Les Paul – 2004
Wisconsin Foundation for School Music presented its first-ever Lifetime Achievement Award to Les Paul in 2004. Les returned to Wisconsin to receive the award and was celebrated by many, including musicians Steve Miller and Ben Sidran, State Superintendent Libby Burmaster, Governor Jim Doyle, and other music enthusiasts across the state.
Born June 9, 1915 in Waukesha, Wis., Les Paul has fostered a lifetime of musical achievements. His performing career began at the early age of 13 and by the 1950s, he was recognized as the greatest jazz guitarist of his generation. The Les Paul Trio, which included his talented wife Mary Ford, produced such hits as "Vaya Con Dios," "Mockin' Bird Hill," "How High the Moon" and "Tennessee Waltz."
As an inventor, Les Paul's breakthrough creation of the solid-body electric guitar paved the way for rock and roll. He also perfected the first multi-track recording machine, allowing separate lines of instrumental music and vocals to be blended together. His many recording innovations – including reverb effects, sound-on-sound, overdubbing and multi-tracking – have contributed immensely to the world of music.
Les Paul gave a donation of $25,000 to WFSM in 2007 for support of music education in Wisconsin.
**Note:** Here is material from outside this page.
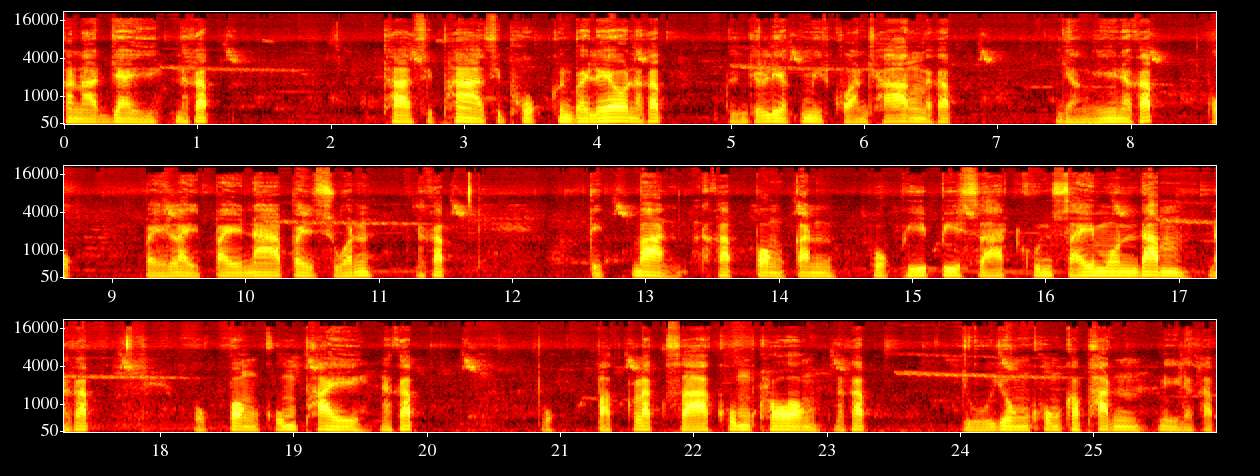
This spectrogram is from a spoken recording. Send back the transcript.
ขนาดใหญ่นะครับ ถ้า 15 16 ขึ้นไปแล้วนะครับ ถึงจะเรียกมีดควานช้างนะครับ อย่างนี้นะครับพกไปไล่ไปนาไปสวนนะครับ ติดบ้านนะครับ ป้องกันพวกผีปีศาจคุณไสยมนดำนะครับ ปกป้องคุ้มภัยนะครับ ปกปักรักษาคุ้มครองนะครับ อยู่ยงคงกระพันนี่แหละครับ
He is honored by WFSM at the Wisconsin Center for Music Education in the Les Paul Atrium.
Les Paul will always have a special place in our hearts, and we are forever grateful that we had the opportunity to know him, honor him and welcome him back to Wisconsin.
"When I got my first guitar my fingers wouldn't go to the sixth string so I took off the big E and played with just five strings. I was only 6 or 7."
"And there's a big bay window in my house, and that window stayed perfectly still until that train started to chug. At a certain speed, I could reach up and feel the pane, and that glass pane would vibrate. I said, Doggone, there's got to be a reason for this. So I go to the kindergarten teacher, and she takes me to the science teacher, and the science teacher takes me to the library and reads it off to me — "This is called resonance." That was the beginning."
Les Paul: American musician and innovator, regarded as the father of the electric guitar. Born Lester William Polsfus on June 9, 1915, he died on August 13, 2009.
Michael Leckrone – 2007
On Wednesday, November 14, 2007, Wisconsin Foundation for School Music (WFSM) presented its second-ever Lifetime Achievement Award in Music to Mike Leckrone, UW-Madison Music Professor and Director of Bands.
Highlights of the evening included speeches from Dr. Grant Manhart, Dr. Frank Tracz, former UW athletic director Pat Richter, State Superintendent Elizabeth Burmaster, and Tom Wopat. Performances throughout the evening included UW band alumni, VSA arts of Wisconsin choir, and the UW Marching Band drum line. Katy Sai served as the evening's emcee. A special commemorative video was shown and a proclamation declaring November 14, 2007 "Mike Leckrone Day" in Wisconsin was read.
Mike Leckrone deserved this prestigious award because:
Marvin Rabin – 2011
On Saturday, May 21, 2011, Wisconsin Foundation for School Music (WFSM) presented its third-ever Lifetime Achievement Award in Music to Marvin Rabin, the Wisconsin Youth Symphony Orchestras founder and longtime music educator.
The events, a dinner and awards presentation, were held to honor the man who introduced symphony orchestral music to Wisconsin youth and continues to support music today in Wisconsin and throughout the world. Rabin, now 94, moved to Wisconsin at age 50, well after he began his career in music; yet his contribution to the state remains unforgettable.
Rabin was born in 1916 in Indiana, and grew up with the intention of becoming a history teacher. He graduated from the University of Kentucky with a degree in history and political science; yet soon music entered his life. Rabin is known most for his work with young people. One of the biggest ways in which he has made an impact is the founding WYSO. Rabin began the establishment of WYSO in 1966 after seeing a need for youth participation in music. He reached out to the community in a way that no one had done before, showing his desire to educate and motivate youth’s participation in music throughout Wisconsin.
Rabin has proved to be a musical inspiration throughout the state because he has encouraged countless youth, and adults, to pursue their musical aspirations. Wisconsin music would look nothing like it does today without Marvin Rabin. "I have know Marv as the immensely dedicated musician and educator that he remains to this day. He is a man with a quick mind, a joyous appreciation for music as an art form and for great performances of music – especially by young people," says UW composer John Stevens who premiered his commissioned piece titled "Fanfare for an Uncommon Man" (click to see video) to honor Rabin at a WYSO concert the day following his award presentation. Because of Rabin's vision, youth have a place to develop their skills and express themselves through orchestral arrangements.
Though Rabin has already received countless awards recognizing his work with both youth and adults from every end of Wisconsin, WFSM will establish an award in his name that will extend his legacy by benefiting young musicians on a continous basis.